a person in condition of servitude required to render labor services to his lord, and pay taxes to his lord. Serfs were commonly attached to their lord's land and transferred with it from one lord to another. A serf was not a slave. Europe had serfdom, not slavery.
the formal, public acknowledgment by which a feudal tenant or vassal declared himself to be the man or vassal of his lord, owing him fealty and service
the obligation to be loyal and faithful to one's immediate feudal lord.
lands, houses, offices, rents, etc. that may be held for another
lus primae noctis
law of the first night, entitled a seigneur to demand sexual relations with any unfree woman on his domain on her wedding night, but never again thereafter
local informant sworn to declare the customary occupation of land in a locale in legal cases. From the French, jurer, which means to swear. Jurors were sworn to tell the truth about seisin and manorial custom
natural economy
non-monetized economy based on barter
commutation of labor service
In feudalism, substituting a money fee for a required labor service
In capitalism, the class that owns the means of production and distribution. Also called the capitalist class, which is divided into big and small on the basis of size of capital commanded. Small bourgeoisie owns small business; big bourgeoisie owns big business
a bourgeois, sometimes a town dweller
craft gild
gild of town craftsman
merchant gild
gild of town merchants
a trade organization which aims to monopolize production and/or sale of selected commodities, and which requires all producers or vendors to join the association if they qualify.
urban colonialism
medieval town policy which sought to monopolize commercial exchange within city and city's hinterland. Hitherlands primary products must find markets through or in the town, and the hinterland can only buy manufactured goods through or in the town
commons land enclosed by a usurping landlord
independent but small urban or rural proprietor; any freeholder
cost accounting
keeping written track of assets and liabilities chargeable to specific activities, especially by the method of double bookkeeping. Unless cost accounting is practiced, owners cannot know whether their business is profitable
the extent to which money is used in exchanges. Barter, reciprocity, and redistribution are alternatives to money. Another meaning of monetization is the expansion of the money supply in a society. Under feudalism, there was little money in circulation. Feudal society was only partially monetized. In a "natural economy" monetization is zero.
putting-out system

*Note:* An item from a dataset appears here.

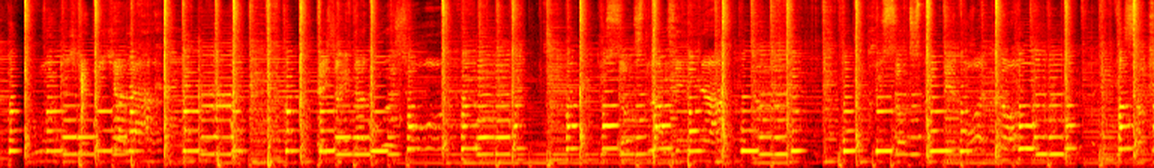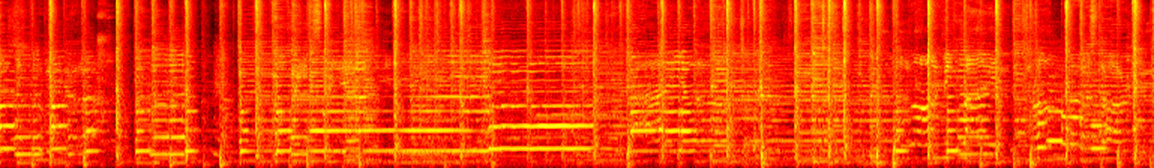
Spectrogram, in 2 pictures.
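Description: Live saxophone and acoustic guitar music: a saxophone plays a melody of short and held notes over a steadily strummed acoustic guitar.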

domestic producers are supplied raw materials and/or tools by a factor who also determines method of assembly.
domestic system
putting out system
any league of societies which exchange trading privileges. Town X permits merchants from town Y to trade in town X, and obtains reciprocal privileges from town Y. Then town Y and X are a hansa. There is some similarity to a free trade zone.
livery company
merchant gilds, often derived from craft gilds, in which membership was restricted to an influential elite.
a theory of political economy popular approx 1558-1780, and according to which nations should strive above all to accumulate a bullion hoard of gold through a favorable balance of trade. To this end, mercantilists recommended state bounties for exports, high tariffs, and colonies
process of amassing a capital fund, or enlarging an existing fund
primary accumulation
first accumulation. Marx claimed that primary accumulation really took place on the basis of massive theft, not of patient thrift by the bourgeoisie as Smith believed.